The salesman began to think all kinds of thoughts. He thought, for instance, that the farmer would surely have a lug wrench that he could borrow. Next he thought about how late at night it was, and, of course, the farmer would be asleep in his warm dry bed. Maybe he wouldn’t answer the door. And even if he did, he’d be angry at being awakened in the middle of the night. And so on and on his thoughts went as he was walking to the farmhouse. Being soaking wet didn’t help his thought process, either.
He pondered that even if the farmer did answer the door, he would probably shout some rude vulgarity at him. This thought made the salesman mad. After all, what right did the farmer have to refuse him the loan of a simple lug wrench? He was stranded in the middle of nowhere soaked to the skin, and the farmer was a selfish clod! Fuming, the salesman finally reached the house and banged hard on the door. A light went on inside, and a window opened above. A voice called out, “Who is it?” His face white with anger, the salesman called out, “You know darn well who it is. It’s me! And you can keep your blasted lug wrench. I wouldn’t borrow it now if you had the last one on earth!” Anticipating the worst can become self-fulfilling prophecy. With fatherhood, sports, and the workings of the church, let’s give God a chance and stop worrying!

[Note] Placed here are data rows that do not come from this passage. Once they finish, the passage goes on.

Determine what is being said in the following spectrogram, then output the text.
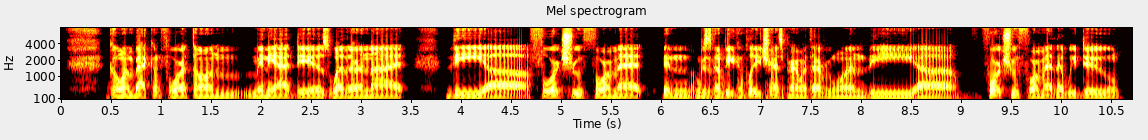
going back and forth on many ideas, whether or not the uh, four truth format, and I'm just going to be completely transparent with everyone, the uh, four truth format that we do.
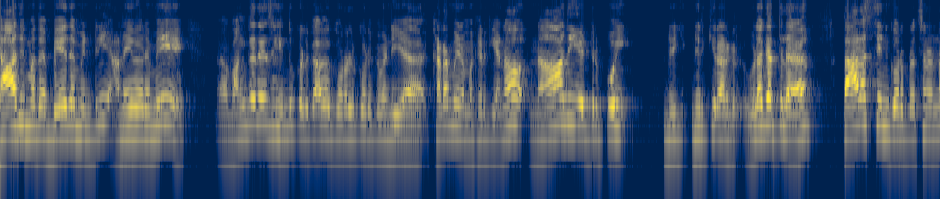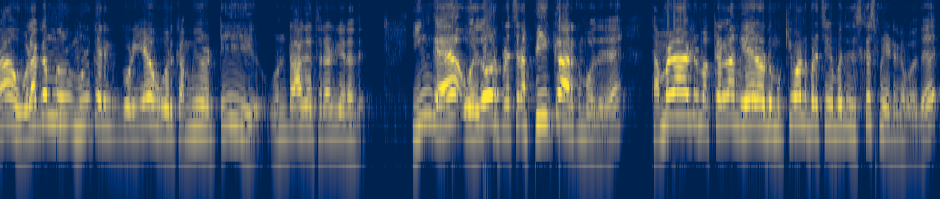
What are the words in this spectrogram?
ஜாதி மத பேதமின்றி அனைவருமே வங்கதேச இந்துக்களுக்காக குரல் கொடுக்க வேண்டிய கடமை நமக்கு இருக்கு. ஏன்னா நாதி ஏற்று போய் நிற்கிறார்கள். உலகத்தில் பாலஸ்தீனுக்கு ஒரு பிரச்சனைனா உலகம் முழு- முழுக்க இருக்கக்கூடிய ஒரு கம்யூனிட்டி ஒன்றாக திரள்கிறது. இங்கே ஒரு ஏதோ ஒரு பிரச்சனை பீக்காக இருக்கும்போது தமிழ்நாட்டு மக்கள்லாம் வேற ஒரு முக்கியமான பிரச்சனையை பற்றி டிஸ்கஸ் பண்ணிட்டு இருக்கும்போது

Look for me in Omaha! I’ll write another blog when I get back. Catch me on Twitter and Facebook and Go Gamecocks!